Work task: Print each line below verbatim, skipping every picture.

Stored data entries
◇ ◇ ◇ ◇ ◇ ◇ ◇

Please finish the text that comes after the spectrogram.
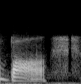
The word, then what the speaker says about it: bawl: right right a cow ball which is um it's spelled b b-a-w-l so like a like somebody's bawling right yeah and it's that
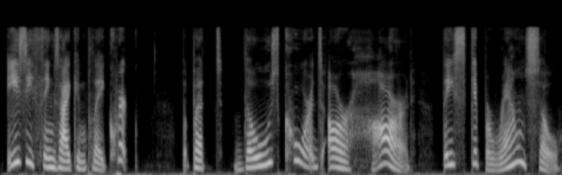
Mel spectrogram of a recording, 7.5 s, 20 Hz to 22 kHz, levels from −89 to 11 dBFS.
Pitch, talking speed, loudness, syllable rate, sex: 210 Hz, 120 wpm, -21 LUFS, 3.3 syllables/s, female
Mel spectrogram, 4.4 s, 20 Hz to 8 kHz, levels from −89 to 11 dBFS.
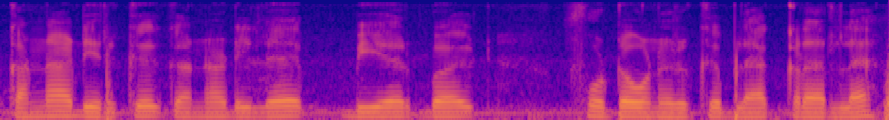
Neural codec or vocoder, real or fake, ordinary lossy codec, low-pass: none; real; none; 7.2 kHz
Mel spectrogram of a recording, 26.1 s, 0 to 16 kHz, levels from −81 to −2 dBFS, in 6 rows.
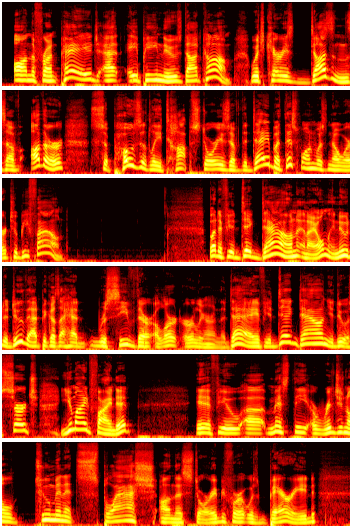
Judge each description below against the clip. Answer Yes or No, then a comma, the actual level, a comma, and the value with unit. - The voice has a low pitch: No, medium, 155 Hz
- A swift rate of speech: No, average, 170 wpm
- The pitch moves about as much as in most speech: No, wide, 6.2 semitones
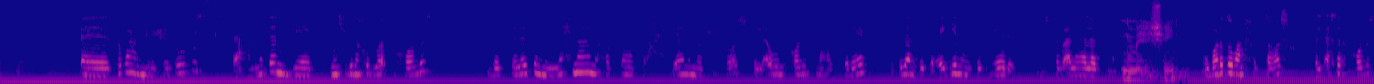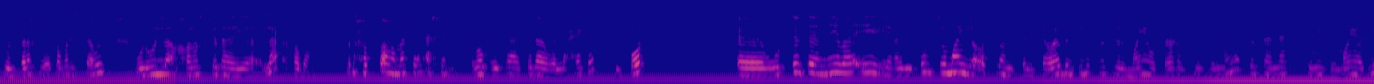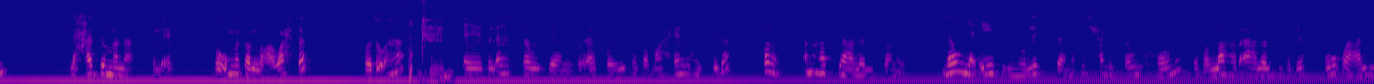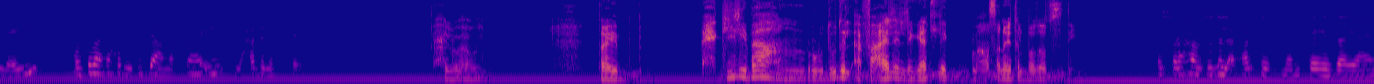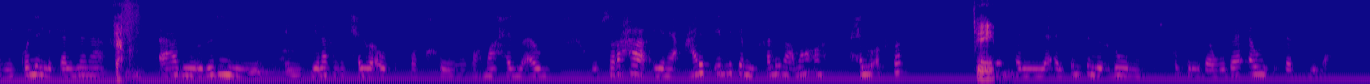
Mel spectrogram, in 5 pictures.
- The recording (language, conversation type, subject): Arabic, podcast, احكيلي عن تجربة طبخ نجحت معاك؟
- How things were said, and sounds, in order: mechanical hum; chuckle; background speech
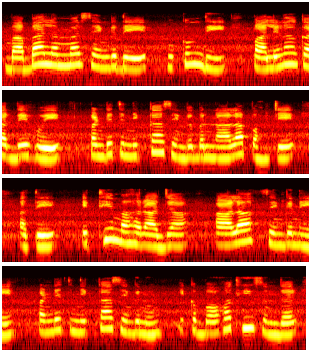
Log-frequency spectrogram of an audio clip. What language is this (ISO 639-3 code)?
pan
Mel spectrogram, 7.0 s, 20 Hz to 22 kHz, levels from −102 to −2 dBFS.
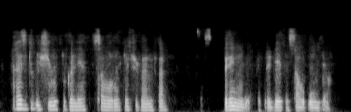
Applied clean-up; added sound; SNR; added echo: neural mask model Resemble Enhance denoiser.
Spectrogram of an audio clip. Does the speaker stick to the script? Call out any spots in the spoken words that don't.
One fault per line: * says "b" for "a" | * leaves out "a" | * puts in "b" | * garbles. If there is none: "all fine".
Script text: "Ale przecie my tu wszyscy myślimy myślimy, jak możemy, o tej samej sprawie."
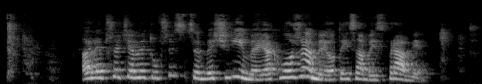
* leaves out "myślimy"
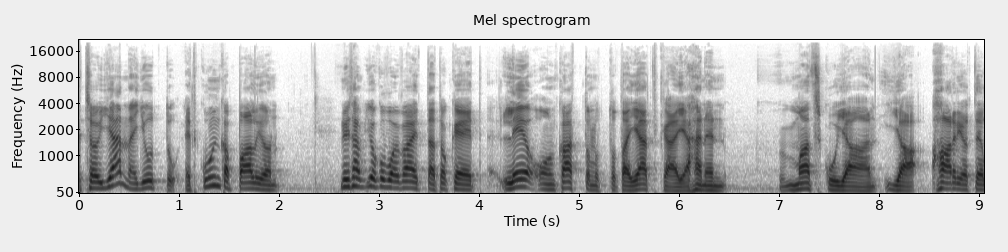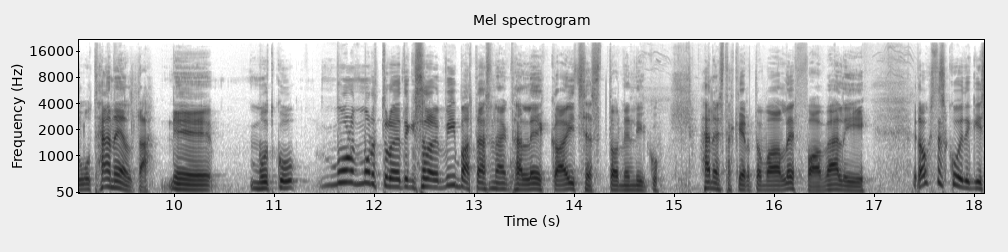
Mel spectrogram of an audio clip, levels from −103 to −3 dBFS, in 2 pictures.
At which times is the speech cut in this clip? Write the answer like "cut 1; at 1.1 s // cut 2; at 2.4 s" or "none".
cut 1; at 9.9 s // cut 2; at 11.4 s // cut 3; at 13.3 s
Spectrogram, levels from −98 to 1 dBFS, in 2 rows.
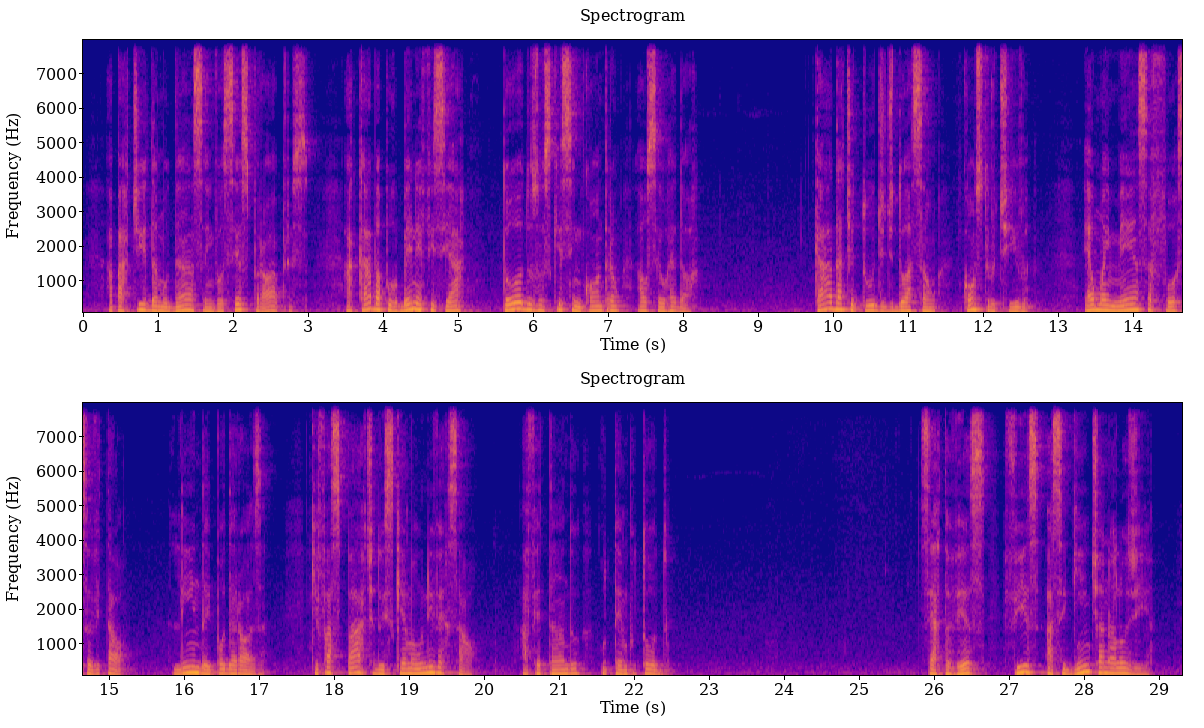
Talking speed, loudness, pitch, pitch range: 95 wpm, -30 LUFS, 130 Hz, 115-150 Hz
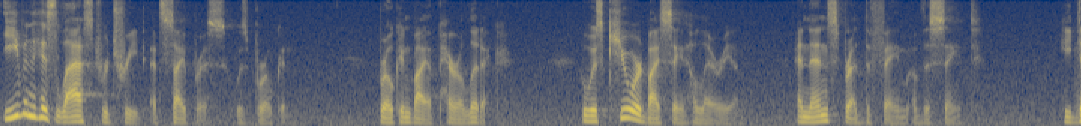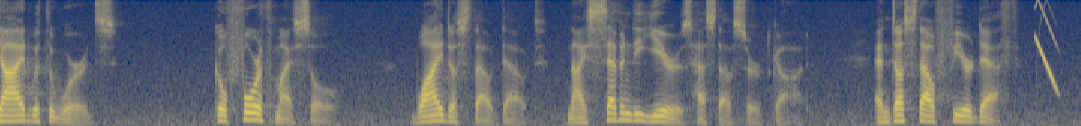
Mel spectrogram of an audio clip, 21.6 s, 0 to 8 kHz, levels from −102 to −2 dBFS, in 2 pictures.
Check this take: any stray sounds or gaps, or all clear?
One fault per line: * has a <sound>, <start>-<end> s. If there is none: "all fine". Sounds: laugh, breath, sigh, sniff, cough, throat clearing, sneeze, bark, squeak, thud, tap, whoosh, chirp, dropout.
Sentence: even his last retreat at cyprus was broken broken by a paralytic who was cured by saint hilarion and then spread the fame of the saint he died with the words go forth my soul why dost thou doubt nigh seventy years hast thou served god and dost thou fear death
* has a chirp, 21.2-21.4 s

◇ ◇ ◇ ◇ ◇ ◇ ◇

Completed task:
Please finish the text that comes after the spectrogram.
The word, then what the speaker says about it: bawl: right right a cow ball which is um it's spelled b b-a-w-l so like a like somebody's bawling right yeah and it's that
Mel spectrogram of a recording, 7.5 s, 20 Hz to 22 kHz, levels from −89 to 11 dBFS.
Pitch, talking speed, loudness, syllable rate, sex: 210 Hz, 120 wpm, -21 LUFS, 3.3 syllables/s, female
Mel spectrogram, 4.4 s, 20 Hz to 8 kHz, levels from −89 to 11 dBFS.
Neural codec or vocoder, real or fake, ordinary lossy codec, low-pass: none; real; none; 7.2 kHz
Mel spectrogram of a recording, 26.1 s, 0 to 16 kHz, levels from −81 to −2 dBFS, in 6 rows.
Judge each description below against the clip. Answer Yes or No, then a comma, the actual level, a comma, and the value with unit. - The voice has a low pitch: No, medium, 155 Hz
- A swift rate of speech: No, average, 170 wpm
- The pitch moves about as much as in most speech: No, wide, 6.2 semitones
Mel spectrogram, in 5 pictures.
- The recording (language, conversation type, subject): Arabic, podcast, احكيلي عن تجربة طبخ نجحت معاك؟
- How things were said, and sounds, in order: mechanical hum; chuckle; background speech
Log-frequency spectrogram of an audio clip. What language is this (ISO 639-3 code)?
pan
Mel spectrogram, 7.0 s, 20 Hz to 22 kHz, levels from −102 to −2 dBFS.
Applied clean-up; added sound; SNR; added echo: neural mask model Resemble Enhance denoiser.
Spectrogram of an audio clip. Does the speaker stick to the script? Call out any spots in the spoken words that don't.
One fault per line: * says "b" for "a" | * leaves out "a" | * puts in "b" | * garbles. If there is none: "all fine".
Script text: "Ale przecie my tu wszyscy myślimy myślimy, jak możemy, o tej samej sprawie."
* leaves out "myślimy"
Mel spectrogram of an audio clip, levels from −103 to −3 dBFS, in 2 pictures.
At which times is the speech cut in this clip? Write the answer like "cut 1; at 1.1 s // cut 2; at 2.4 s" or "none".
cut 1; at 9.9 s // cut 2; at 11.4 s // cut 3; at 13.3 s
Spectrogram, levels from −98 to 1 dBFS, in 2 rows.
Talking speed, loudness, pitch, pitch range: 95 wpm, -30 LUFS, 130 Hz, 115-150 Hz
Mel spectrogram of an audio clip, 21.6 s, 0 to 8 kHz, levels from −102 to −2 dBFS, in 2 pictures.
Check this take: any stray sounds or gaps, or all clear?
One fault per line: * has a <sound>, <start>-<end> s. If there is none: "all fine". Sounds: laugh, breath, sigh, sniff, cough, throat clearing, sneeze, bark, squeak, thud, tap, whoosh, chirp, dropout.
Sentence: even his last retreat at cyprus was broken broken by a paralytic who was cured by saint hilarion and then spread the fame of the saint he died with the words go forth my soul why dost thou doubt nigh seventy years hast thou served god and dost thou fear death
* has a chirp, 21.2-21.4 s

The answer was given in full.